Good job!!

Now I am inspired to go and try to find some clay and glycerin in bulk or in a glass jar. I have a feeling this won’t be an easy task where I live. I make my own soap. I wonder if it’s easy enough to separate glycerin during the process. hmmm…


Love it! I make up my own natural body care recipes, too, and it IS fun! :)

I am so bummed my peppermint plant died and hasn’t come back like it usually does. :( Anyone know how to propagate peppermint? I probably have friends or neighbors growing it….


Beth – your mask would be even better if you did include kaolin. Bentonite is good for keeping ingredients suspended instead of settling, but it is very slimey. Kaolin is pure white porcelain clay and probably the main ingredient to put into a clay mask, it would make the mask more paste-like, and do a great job of drawing out impurities from the skin. Just my 2 cents from my years as a potter :) Also, pottery suppliers are great sources for the ingredients, likely much cheaper than health food stores or Whole Foods. One kilogram (2.5 lbs) of kaolin… Read more »

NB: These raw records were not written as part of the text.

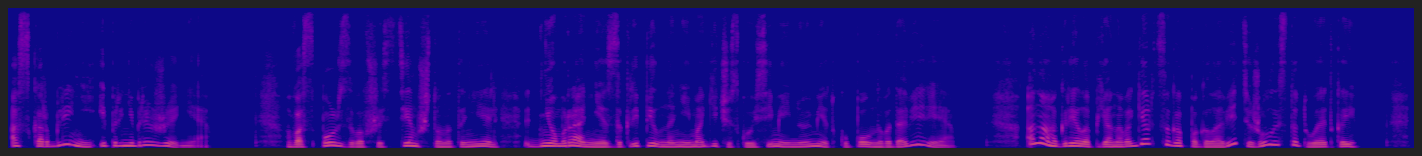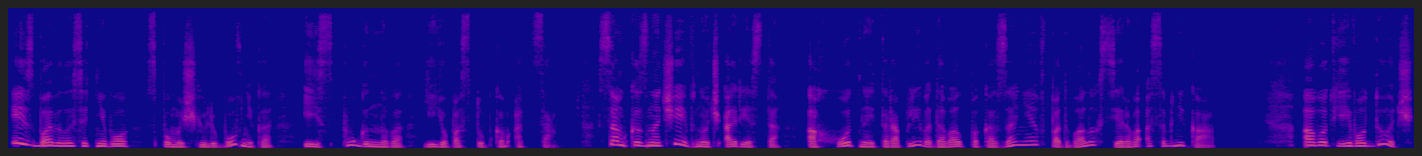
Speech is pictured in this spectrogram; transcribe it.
оскорблений и пренебрежения. Воспользовавшись тем, что Натаниэль днем ранее закрепил на ней магическую семейную метку полного доверия, она огрела пьяного герцога по голове тяжелой статуэткой и избавилась от него с помощью любовника и испуганного ее поступком отца. Сам казначей в ночь ареста охотно и торопливо давал показания в подвалах серого особняка. А вот его дочь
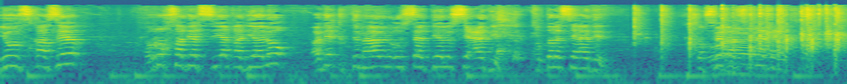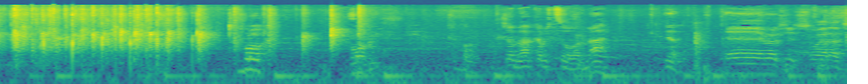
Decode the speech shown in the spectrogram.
يونس قصير الرخصه ديال السياقه ديالو غادي يقدمها للاستاذ ديالو السي عادل تفضل السي عادل تصفيق تصفيق مبروك مبروك شوف هكا باش تصور معاه يلا ايوا شي صويرات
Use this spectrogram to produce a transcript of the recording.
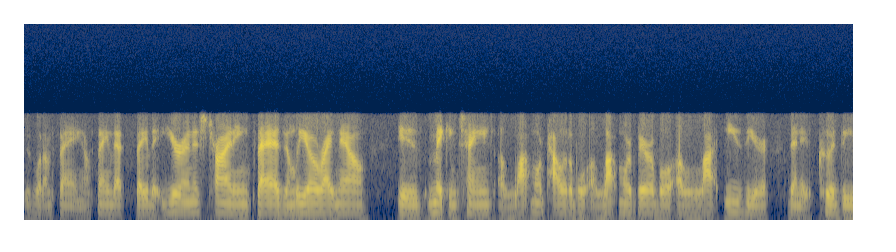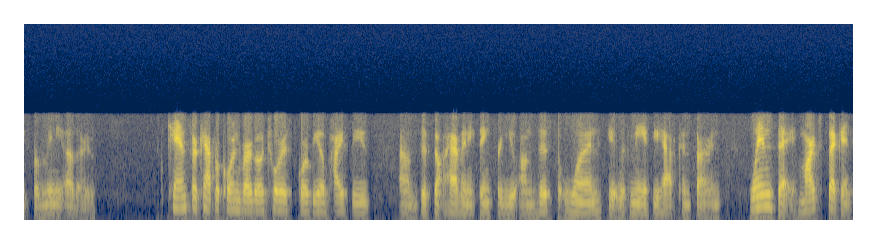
is what I'm saying. I'm saying that to say that Uranus trining Sag and Leo right now is making change a lot more palatable, a lot more bearable, a lot easier than it could be for many others. Cancer, Capricorn, Virgo, Taurus, Scorpio, Pisces um, just don't have anything for you on this one. Get with me if you have concerns. Wednesday, March 2nd,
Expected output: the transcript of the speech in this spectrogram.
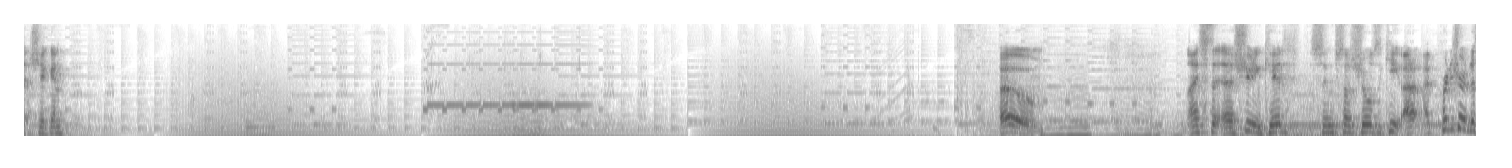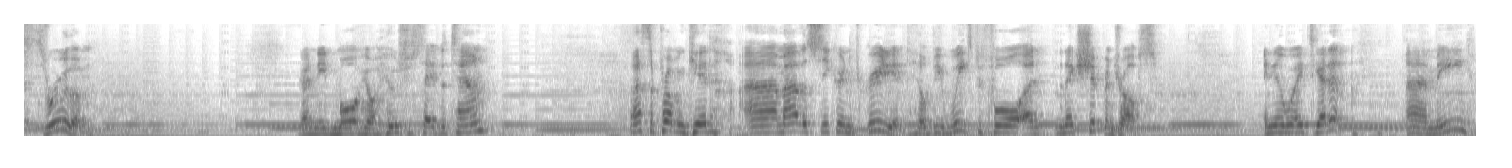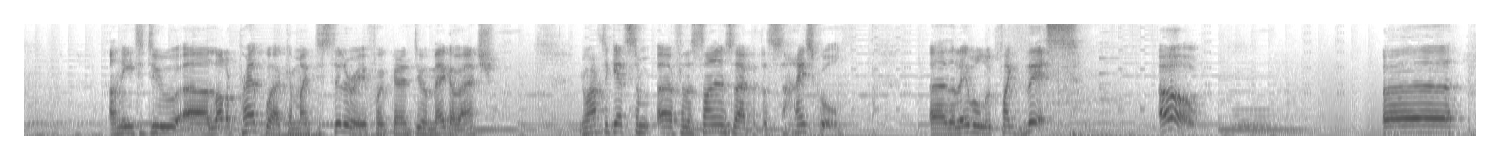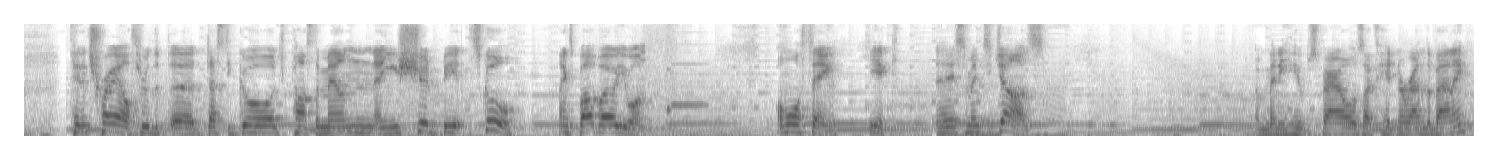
That chicken. Boom. Nice uh, shooting, kid. Sing such yours to keep. I, am pretty sure I just threw them. Gonna need more of your hooch to save the town. That's the problem, kid. I'm out of the secret ingredient. It'll be weeks before uh, the next shipment drops. Any other way to get it? Uh, me? I'll need to do a lot of prep work in my distillery if we're gonna do a mega batch. You'll have to get some uh, from the science lab at the high school. Uh, the label looks like this. Oh. Uh, take the trail through the uh, dusty gorge, past the mountain, and you should be at the school. Thanks, Bob. I owe you one. One more thing. Here, uh, here's some empty jars. Of many hoops barrels I've hidden around the valley.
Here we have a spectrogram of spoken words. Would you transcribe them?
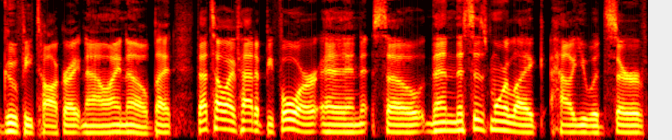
goofy talk right now, I know, but that's how I've had it before. And so then this is more like how you would serve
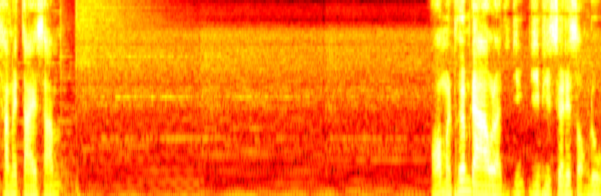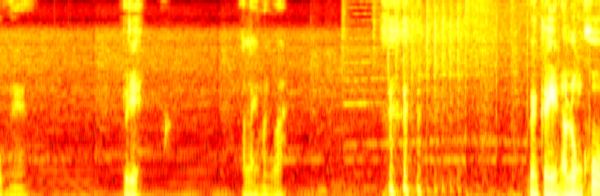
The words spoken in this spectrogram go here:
ทำให้ตายซ้ำ อ๋อ เหมือนเพิ่มดาวล่ะ ยิงยิงผีเสื้อได้สองลูกนะดูดิ อะไรมันวะ เพิ่งเคยเห็นเอาลงคู่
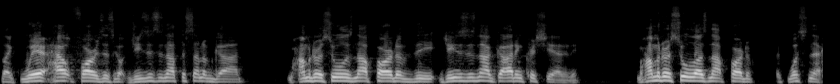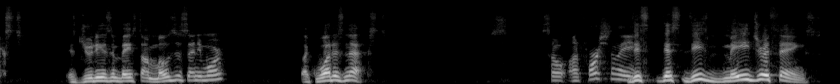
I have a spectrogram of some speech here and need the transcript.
Like where, how far is this going? Jesus is not the son of God. Muhammad Rasul is not part of the. Jesus is not God in Christianity. Muhammad Rasulullah is not part of. Like, what's next? Is Judaism based on Moses anymore? Like, what is next? So unfortunately, This, this, these major things.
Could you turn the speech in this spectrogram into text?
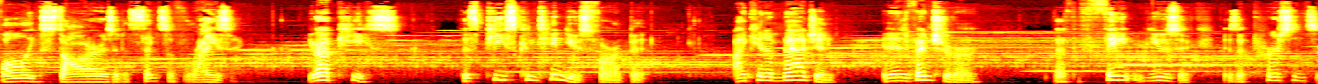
falling stars and a sense of rising. You're at peace. This peace continues for a bit. I can imagine an adventurer that the faint music is a person's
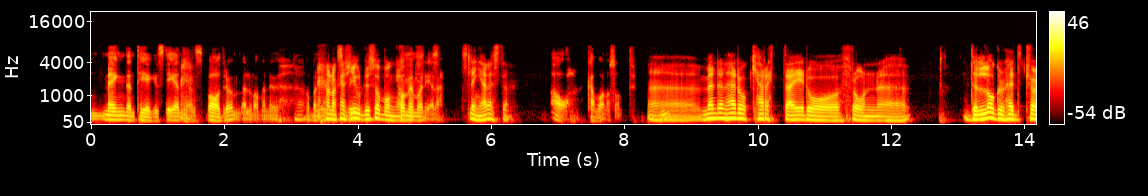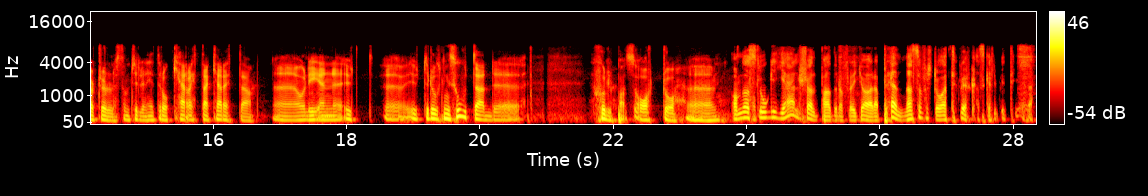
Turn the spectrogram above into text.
mängden tegelsten i ens badrum eller vad man nu, Ja. vad man nu Men de liksom kanske gjorde så många. kommemorera. Slänga resten. Ja, kan vara något sånt. Eh, Men den här då Caretta är då från eh, The Loggerhead Turtle som tydligen heter då Caretta Caretta. Eh, och det är en ut, eh, utrotningshotad sköldpaddsart då. Om de slog ihjäl sköldpaddorna för att göra penna så förstår jag att det blev ganska limiterat.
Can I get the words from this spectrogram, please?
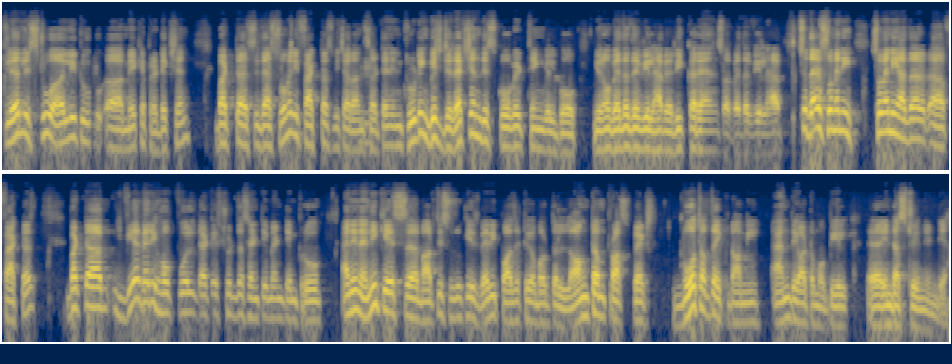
clearly it's too early to uh, make a prediction but uh, so there are so many factors which are hmm. uncertain including which direction this covid thing will go you know whether they will have a recurrence or whether we'll have so there are so many so many other uh, factors but uh, we are very hopeful that it should the sentiment improve and in any case uh, maruti suzuki is very positive about the long term prospects both of the economy and the automobile uh, industry in india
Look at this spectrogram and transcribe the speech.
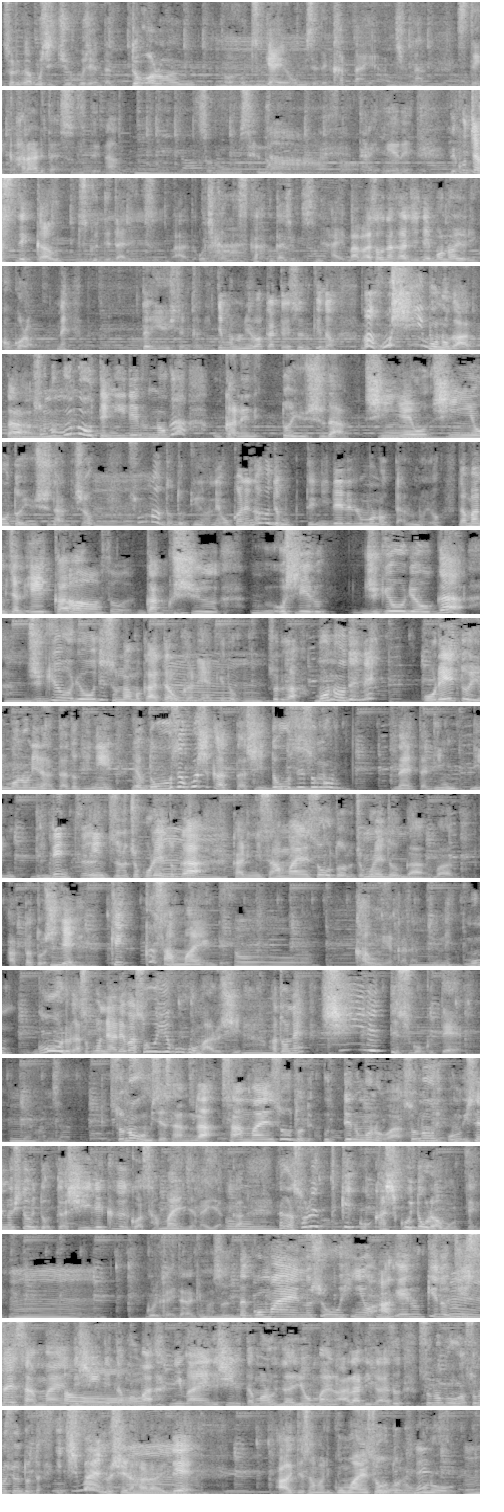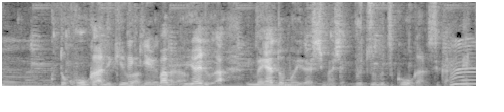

I have a tube of that stuff in my bathroom too. I use it so infrequently that I’m still using up an old container. I use it as a spot treatment for nasty pimples, and it is the most effective product I’ve ever found for my skin for that purpose, if I have the time to smear green goo on my face and wait for it to dry. Comparing the sulfur-containing masks to natural masks without the sulfur in my own experiences, the sulfur helps a lot with my intermittent acne. For others who want their mask to be acne-fighting,… Read more »


AWESOME! I hope I can find some local stores to make my own too!